ETF Trends
ETF Trends

Exchange traded funds (ETFs) that use leverage and short-selling have the ability to reward investors with high profits, but they can also hit them hard with big losses.

They are meant for investors with a full awareness of the risks and a strong stomach, because they’re going to need them as the market roller coasters. If you’re trading them in the short-term, they can amplify gains when they’re performing the way you hope they will.

Typically, short-selling funds are for bearish investors, or types who want to hedge an existing position against losses, since they profit when the market falls, reports Dow Jones Newswires. Leveraged ETFs amplify daily index moves.

A widely traded ETF such as Financial Select Sector SPDR (XLF) gained 7% on April 1 , the first day the sector rebounded. Leveraged ProShares Ultra Financials (UYG) seeks daily returns that give twice, or 200%, the daily performance of the Dow Jones Financials Index, gaining 12.7% in one rally. But on the flip side, the UltraShort ProShares Financial (SKF) lost 13.5% that day.

Break out the antacids.

Among the other short and leveraged ETFs:

  • ProShares UltraShort MSCI Emerging Markets (EEV), down 0.9% year-to-date
  • Rydex Inverse 2x S&P 500 (RSW), up 10.6% year-to-date
  • UltraShort Russell 2000 ProShares (TWM), up 9% year-to-date
  • UltraShort Dow 30 (DXD), up 7.3% year-to-date

Read the disclosure, as Tom Lydon is a board member of Rydex Funds.

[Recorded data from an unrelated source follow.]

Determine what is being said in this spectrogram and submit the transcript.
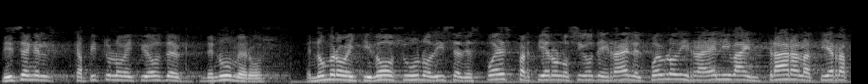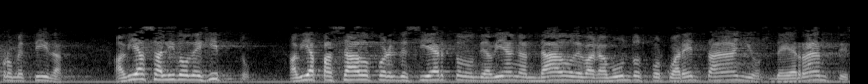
Dice en el capítulo 22 de, Números, en número 22, uno dice, después partieron los hijos de Israel, el pueblo de Israel iba a entrar a la tierra prometida, había salido de Egipto, había pasado por el desierto donde habían andado de vagabundos por 40 años, de errantes,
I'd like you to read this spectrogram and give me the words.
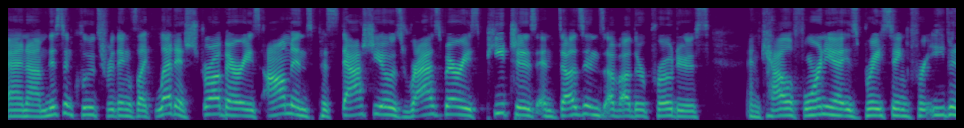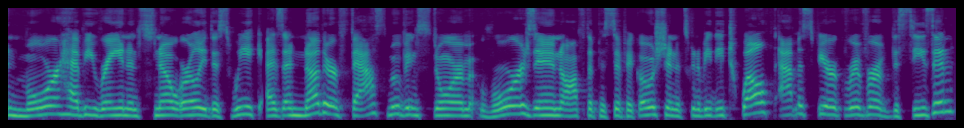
And um, this includes for things like lettuce, strawberries, almonds, pistachios, raspberries, peaches, and dozens of other produce. And California is bracing for even more heavy rain and snow early this week as another fast moving storm roars in off the Pacific Ocean. It's going to be the 12th atmospheric river of the season.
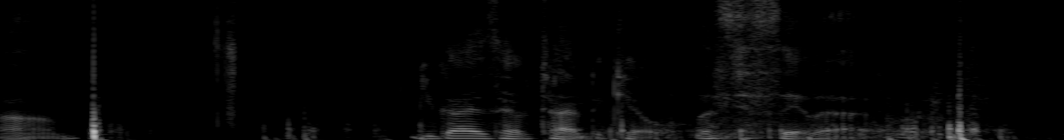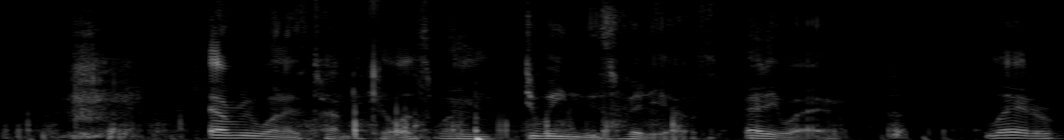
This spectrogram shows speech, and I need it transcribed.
um, you guys have time to kill. Let's just say that. Everyone has time to kill. That's why I'm doing these videos. Anyway, later.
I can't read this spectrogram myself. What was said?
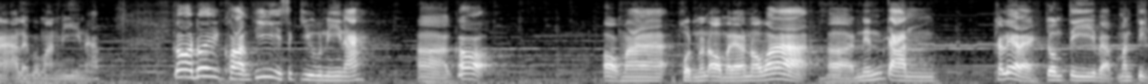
นะอะไรประมาณนี้นะครับ ก็ด้วยความที่สกิลนี้นะอ่าก็ออกมาผลมันออกมาแล้วเนาะว่าเอ่อเน้นการเขาเรียกอะไรโจมตีแบบมันติด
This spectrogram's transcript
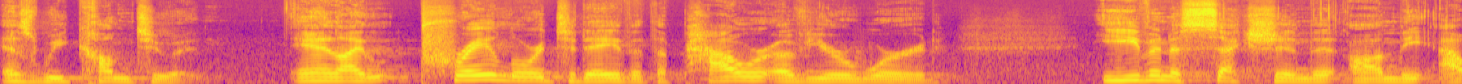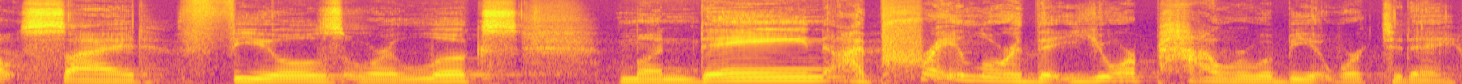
as we come to it. And I pray, Lord, today that the power of your word, even a section that on the outside feels or looks mundane, I pray, Lord, that your power would be at work today.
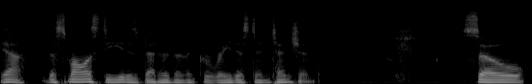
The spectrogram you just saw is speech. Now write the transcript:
yeah the smallest deed is better than the greatest intention so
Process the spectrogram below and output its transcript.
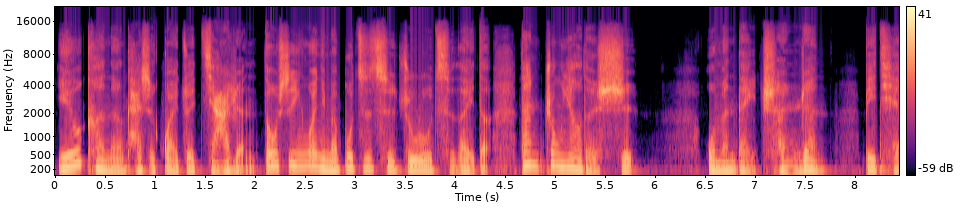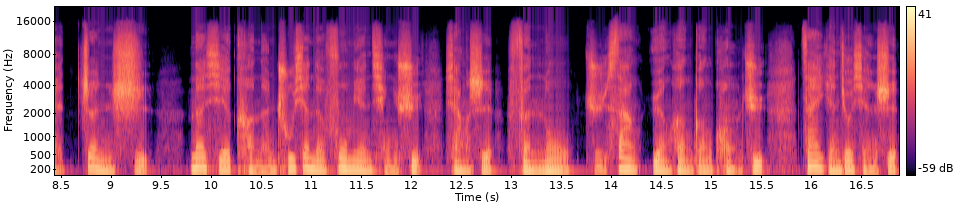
也有可能开始怪罪家人，都是因为你们不支持，诸如此类的。但重要的是，我们得承认，并且正视。那些可能出现的负面情绪，像是愤怒、沮丧、怨恨跟恐惧，在研究显示，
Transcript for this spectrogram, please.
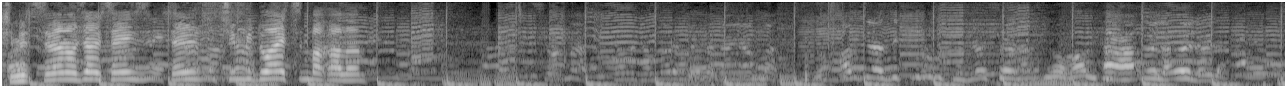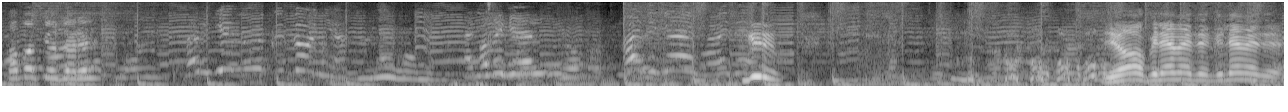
Şimdi Sinan Hoca senin, senin için bir dua etsin bakalım. Biraz dik durur musunuz ya? Şöyle. Yok abi. Ha öyle öyle öyle. Kapat gözleri. Hadi gel biz oynayalım. Hadi gel. Yok. Hadi gel. Hadi. Güm. Yok bilemedi bilemedi.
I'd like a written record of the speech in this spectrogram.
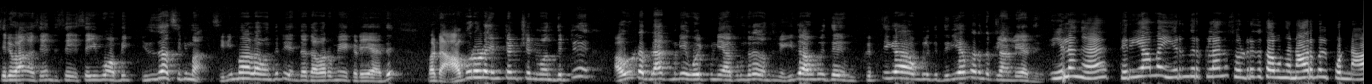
சரி வாங்க சேர்ந்து செய்- செய்வோம் அப்படி இதுதான் சினிமா. சினிமாவில் வந்துட்டு எந்த தவறுமே கிடையாது. பட் அவரோட இன்டென்ஷன் வந்துட்டு அவரோட பிளாக் பண்ணியே ஒயிட் பண்ணி ஆக்குங்கிறது வந்துட்டு இது அவங்களுக்கு தெரியும். கிருத்திகா அவங்களுக்கு தெரியாம இருந்திருக்கலாம் இல்லையா இல்லைங்க தெரியாம இருந்திருக்கலாம்னு சொல்றதுக்கு அவங்க நார்மல் பொண்ணா?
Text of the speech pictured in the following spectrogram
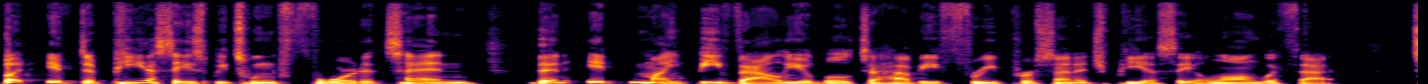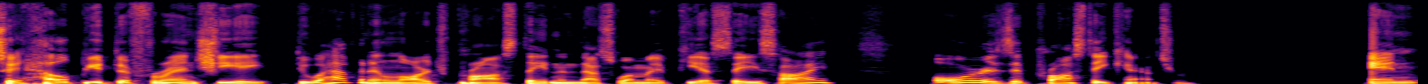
But if the PSA is between four to 10, then it might be valuable to have a free percentage PSA along with that to help you differentiate. Do I have an enlarged prostate and that's why my PSA is high? Or is it prostate cancer? And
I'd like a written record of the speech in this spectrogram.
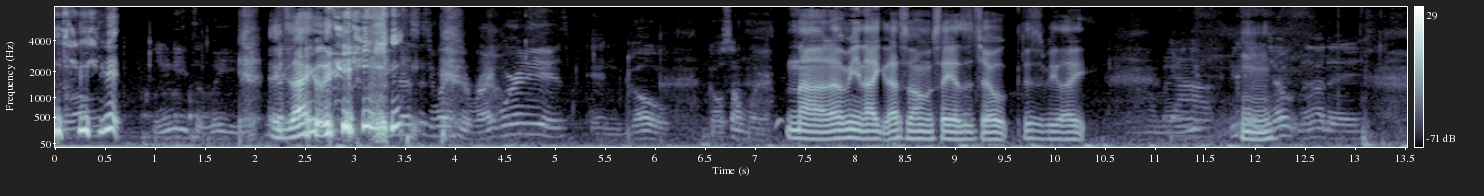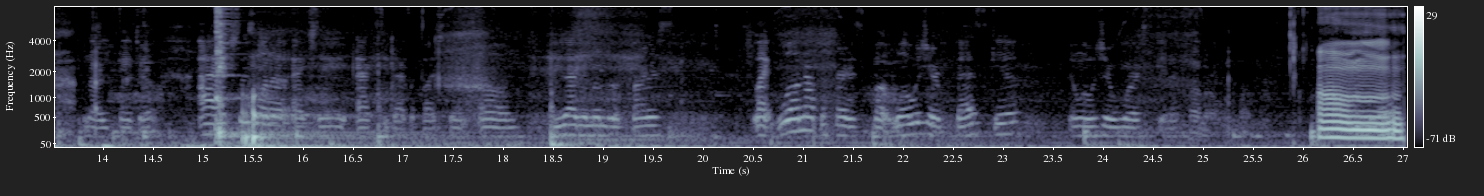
you need to leave. exactly. leave that situation right where it is and go go somewhere. Nah, I mean like that's what I'm gonna say as a joke. Just be like, Oh, you, you Hmm. can't joke nowadays. No, you can't joke. I actually want to actually ask you guys a question. Um, do you guys remember the first, like, well, not the first, but what was your best gift and what was your worst gift? um,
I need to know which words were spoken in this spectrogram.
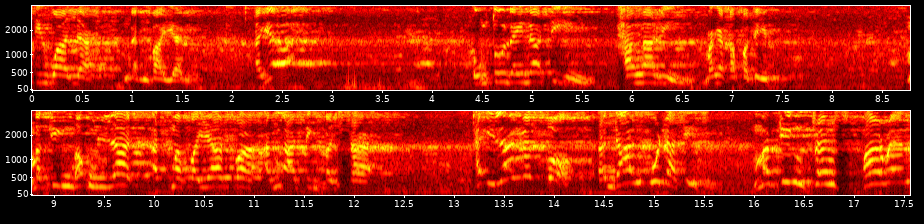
tiwala ng bayan. Kaya, kung tunay nating hangarin, mga kapatid, maging maunlad at mapayapa ang ating bansa, kailangan po, tandaan po natin, maging transparent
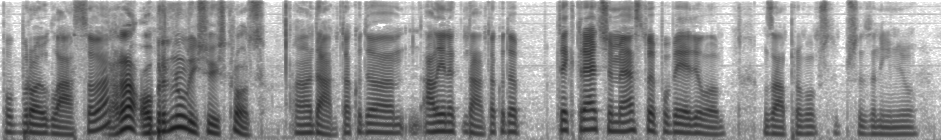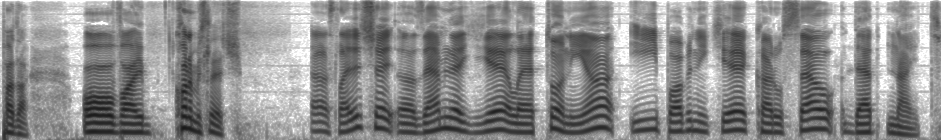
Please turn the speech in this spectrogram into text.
po broju glasova. Da, da, obrnuli su ih skroz. Uh, da, tako da, ali ne, da, tako da tek treće mesto je pobedilo zapravo, što, što je zanimljivo. Pa da. Ovaj, ko nam je sledeći? Uh, sledeća uh, zemlja je Letonija i pobednik je Carousel That Night.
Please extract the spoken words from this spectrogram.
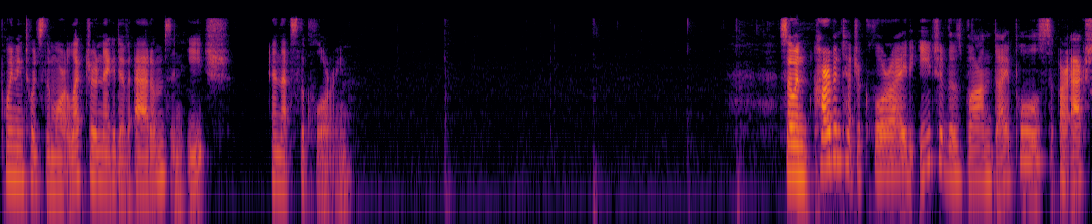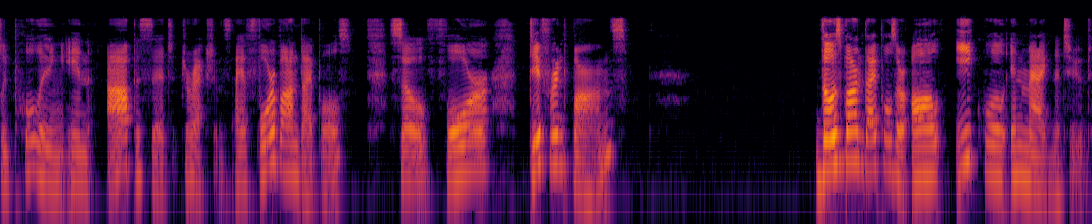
pointing towards the more electronegative atoms in each, and that's the chlorine. So in carbon tetrachloride, each of those bond dipoles are actually pulling in opposite directions. I have four bond dipoles, so four different bonds. Those bond dipoles are all equal in magnitude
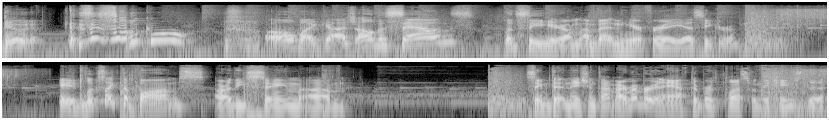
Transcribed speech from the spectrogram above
Dude, this is so cool. Oh my gosh, all the sounds. Let's see here. I'm, I'm betting here for a uh, secret room. It looks like the bombs are the same um, same detonation time. I remember in Afterbirth Plus when they changed the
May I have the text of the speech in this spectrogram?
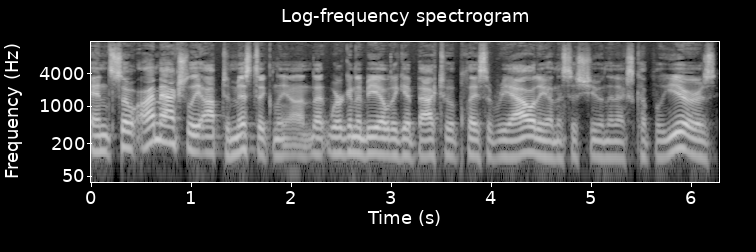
And so I'm actually optimistic, Leon, that we're going to be able to get back to a place of reality on this issue in the next couple of years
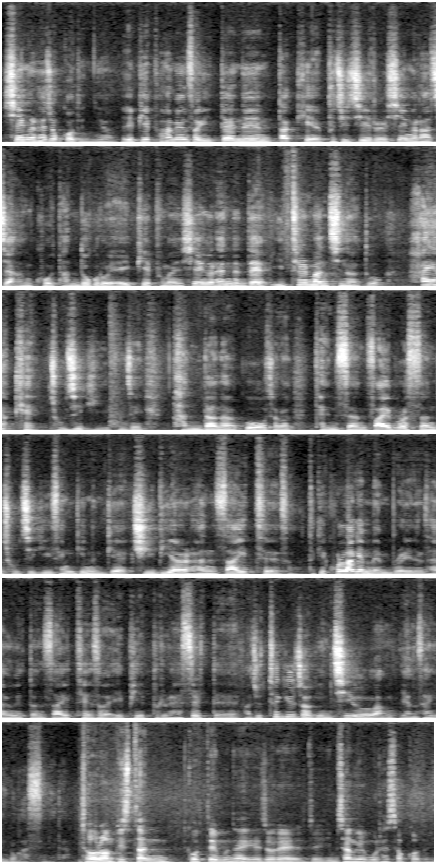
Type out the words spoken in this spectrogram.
시행을 해줬거든요. APF 하면서 이때는 딱히 FGG를 시행을 하지 않고 단독으로 APF만 시행을 했는데 이틀만 지나도 하얗게 조직이 굉장히 단단하고 저런 덴스한 파이브러스한 조직이 생기는 게 GBR 한 사이트에서 특히 콜라겐 멤브레인을 사용했던 사이트에서 APF를 했을 때 아주 특유적인 치유 양- 양상인 것 같습니다. 저런 비슷한 것 때문에 예전에 임상 연구를 했었거든요.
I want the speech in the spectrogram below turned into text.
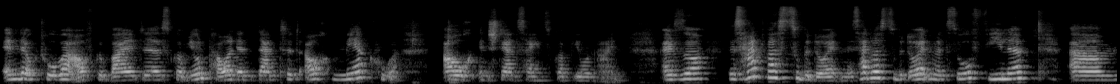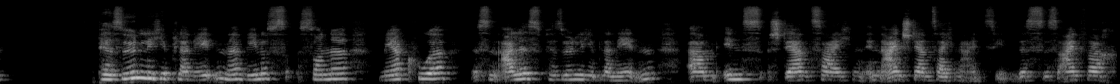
Ende Oktober auf geballte Skorpionpower, denn dann tritt auch Merkur auch in Sternzeichen Skorpion ein. Also das hat was zu bedeuten. Es hat was zu bedeuten, wenn so viele ähm, persönliche Planeten, ne? Venus, Sonne, Merkur, das sind alles persönliche Planeten, ähm, ins Sternzeichen, in ein Sternzeichen einziehen. Das ist einfach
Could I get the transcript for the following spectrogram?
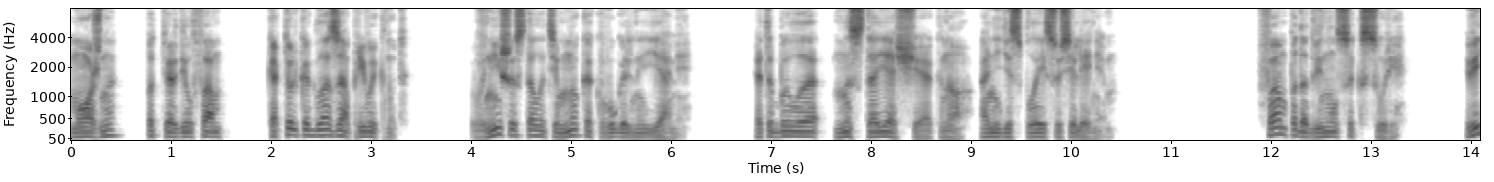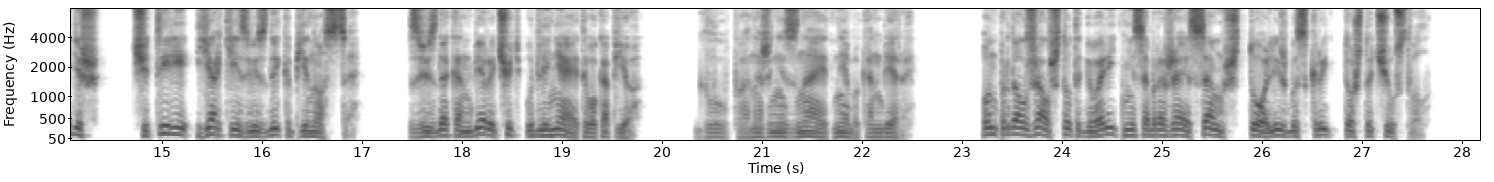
«Можно», — подтвердил Фам, — «как только глаза привыкнут». В нише стало темно, как в угольной яме. Это было настоящее окно, а не дисплей с усилением. Фам пододвинулся к Суре. «Видишь, четыре яркие звезды копьеносца. Звезда Канберы чуть удлиняет его копье. Глупо, она же не знает неба Канберы. Он продолжал что-то говорить, не соображая сам, что, лишь бы скрыть то, что чувствовал.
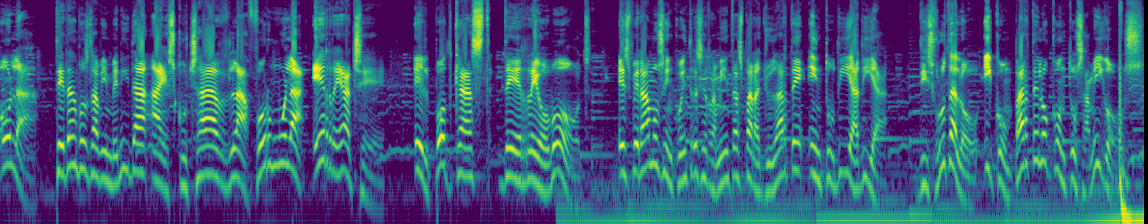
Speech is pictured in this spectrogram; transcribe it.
Hola, te damos la bienvenida a escuchar la Fórmula RH, el podcast de Reobot. Esperamos encuentres herramientas para ayudarte en tu día a día. Disfrútalo y compártelo con tus amigos.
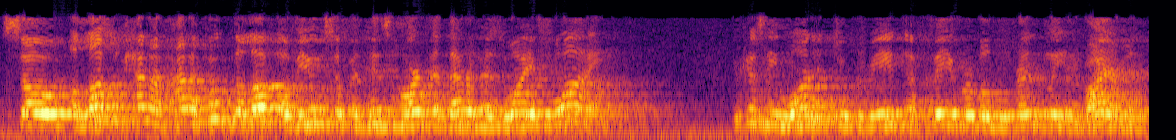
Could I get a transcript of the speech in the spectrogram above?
So Allah subhanahu wa ta'ala put the love of Yusuf in his heart and that of his wife. Why? Because he wanted to create a favorable, friendly environment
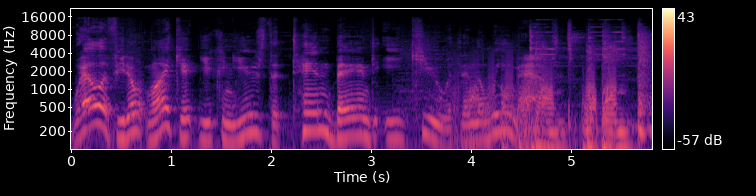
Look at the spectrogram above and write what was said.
Well, if you don't like it, you can use the 10 band EQ within the WiiM app.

The opinions and forecasts expressed herein are solely those of Tom Lydon, and may not actually come to pass. Mr. Lydon serves as an independent trustee of certain mutual funds and ETFs that are managed by Guggenheim Investments; however, any opinions or forecasts expressed herein are solely those of Mr. Lydon and not those of Guggenheim Funds, Guggenheim Investments, Guggenheim Specialized Products, LLC or any of their affiliates. Information on this site should not be used or construed as an offer to sell, a solicitation of an offer to buy, or a recommendation for any product.